Update: All states on board for new public safety broadband network

The First Responder Network Authority (FirstNet), an independent agency in the U.S. Chamber of Commerce, and Council Global Lead Partner AT&T have been working together on a dedicated public safety communications network that will correct significant problems first responders face when called to emergencies: among them congested commercial communications networks and agency communications systems that aren't interoperable. Those two shortcomings slow communications and disaster response coordination, which can seriously hamper the effectiveness and timeliness of police, fire and other emergency services' efforts to save lives. With all states opting in, FirstNet will likely give AT&T the go ahead to start building the network early this year. That's good news for cities and the people who live in them. — Doug Peeples
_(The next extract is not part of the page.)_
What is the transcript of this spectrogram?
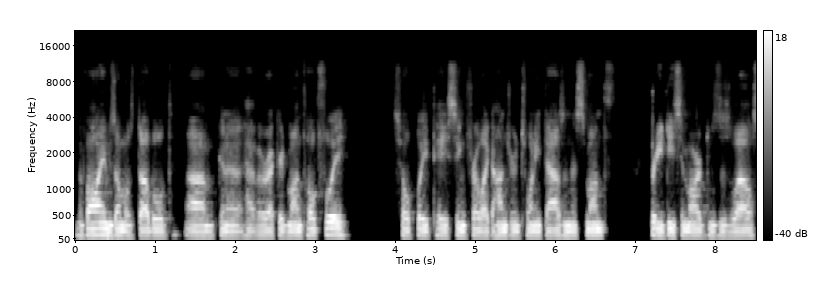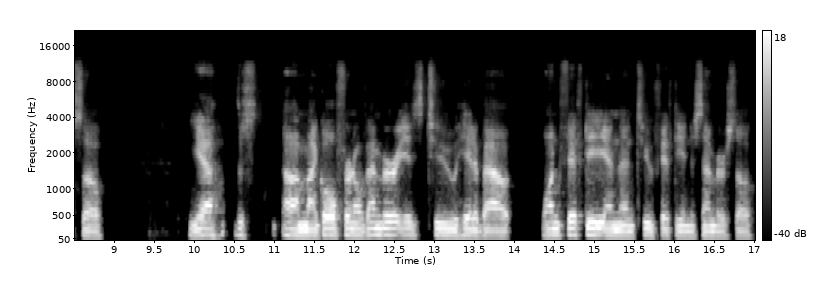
the volume's almost doubled. Um, gonna have a record month, hopefully. So hopefully pacing for like 120,000 this month. pretty decent margins as well. So yeah, this um, my goal for November is to hit about 150 and then 250 in December. So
The new network, which will be built on existing AT&T infrastructure, won't be completed overnight but when it is first responders are expected to have the tools they need to respond to and manage crises with a degree of efficiency and effectiveness existing communications networks can't guarantee.

And it will provide more than secure, reliable high-speed communications. As we reported in an earlier story, the new network also will quickly provide first responders with essential information they need as they're dispatched to emergencies, not after they're on the scene. And it will relay real-time information on traffic conditions and help support other smart city public safety enhancement projects. Job creation will be another benefit.

The recommendation for FirstNet initially came from the 9/11 Commission after communications snags hampered emergency responses to the September 11, 2001 terrorist attacks. AT&T will invest about $40 billion during the course of the contract with FirstNet. And FirstNet will spend $6.5 billion in success-based payments through five years and 20 MHz of valuable broadband spectrum to support the network.

"FirstNet is the network for public safety," said Chris Sambar, senior VP for AT&T-FirstNet. 2017 was about planning, preparing and moving quickly to bring public safety a meaningful option — one they can rely on without delay. We'll build on that groundwork in 2018 with transformative capabilities that will make FirstNet the most valuable communications system for first responders.

"And since this is likely the biggest innovation that most first responders will see in their careers, we can't wait to bring it to as many emergency responders as possible."

In 2018, the network is expected to increase coverage and capacity and add access to dedicated mobile networks that can be implemented when more coverage and support is needed, provide 24/7 access to a dedicated Security Operations Center, next-generation public safety tools and more.

In addition to the 50 states, Washington, D.C. and two U.S. territories also opted in to FirstNet. The three Pacific territories — American Samoa, Guam and the Northern Marianas Islands — have until March 12 to finalize their decisions.

Doug Peeples is a Portland, Oregon-based writer specializing in technology and energy. Follow @smartccouncil on Twitter.